It's a small world after all

Anna and I met up with friends at the Brown Bar last night to celebrate both our recent nuptials and the news of the pregnancy. When the waitress came to take our order, she leaned in to ask, "Is it okay if I'm your server?" I thought the question was kind of strange, and it took a couple of seconds to wrap my mind around the reason for her odd query: the waitress was my ex-wife. As Yuri put it, you can't make this shit up.


I have become one of THEM
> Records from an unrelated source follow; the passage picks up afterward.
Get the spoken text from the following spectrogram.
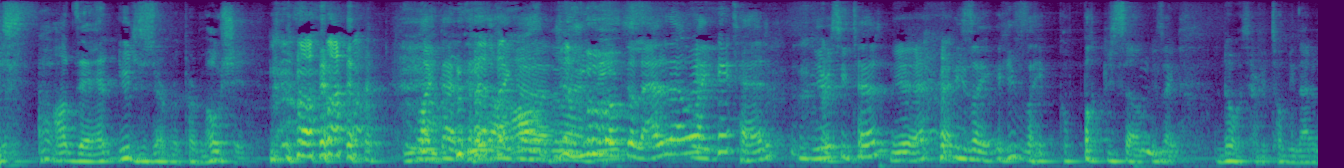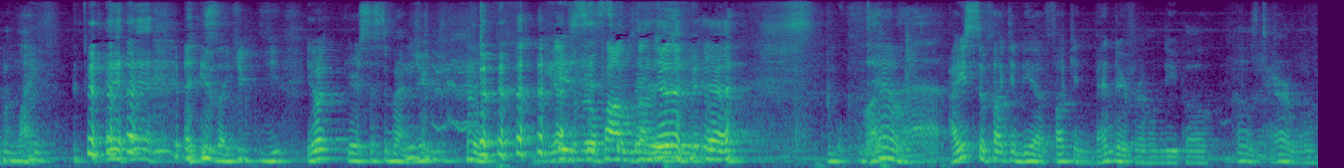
He- no. all dead. You deserve a promotion. like that, like uh, Just move up the ladder that way. like Ted. You ever see Ted? yeah. He's like, he's like, go fuck yourself. He's like, no one's ever told me that in my life. and he's like, you, you, you know what? You're assistant manager. You got some real problems, don't you? yeah, yeah. Fuck Damn. that. I used to fucking be a fucking vendor for Home Depot. That was terrible.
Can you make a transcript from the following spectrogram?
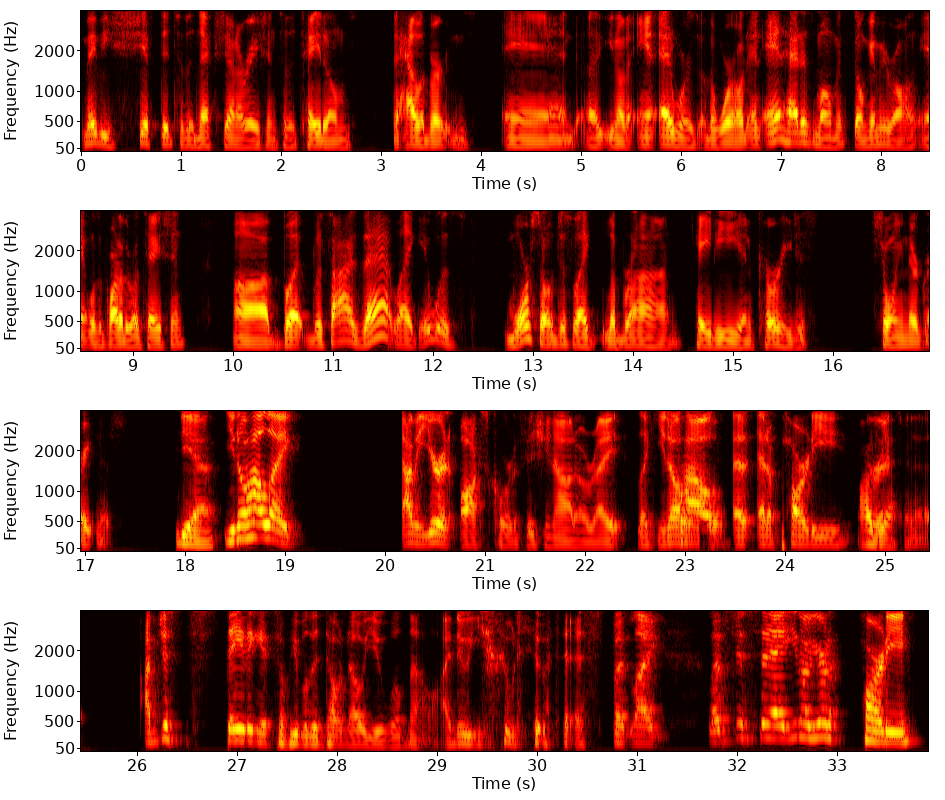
maybe shift it to the next generation, to the Tatum's, the Halliburtons, and uh, you know the Ant Edwards of the world. And Ant had his moments. Don't get me wrong. Ant was a part of the rotation. Uh, but besides that, like it was more so just like LeBron, KD, and Curry just showing their greatness. Yeah. You know how like I mean, you're an aux cord aficionado, right? Like, you know how at, at a party. Why would you ask me that? I'm just stating it so people that don't know you will know. I knew you knew this, but like, let's just say, you know, you're at a party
We fancied ourselves quite the cosmopolitan couple: unpretentiously hip, overly educated, effortlessly fashionable. We imagined our future together, living off the fruits of our creativity, traveling the world, laughing at those mired in the reproductive squalor of suburbia. If we had children, they would be adopted from some distant, suffering place, because truly cosmopolitan couples eschew procreation for beneficent acquisition; perhaps an unwanted daughter from a small village on the southeastern coast of China, or a son from a slum in some post-Communist backwater in Eastern Europe. And if we didn't adopt children? No problem. After all, modern reproductive freedom is all about the freedom not to reproduce. Unshackled from quaint conceptions of procreative obligations, we would do as we damn well pleased. Or so we thought...

I didn't see this one coming...

The visual evidence is irrefutable.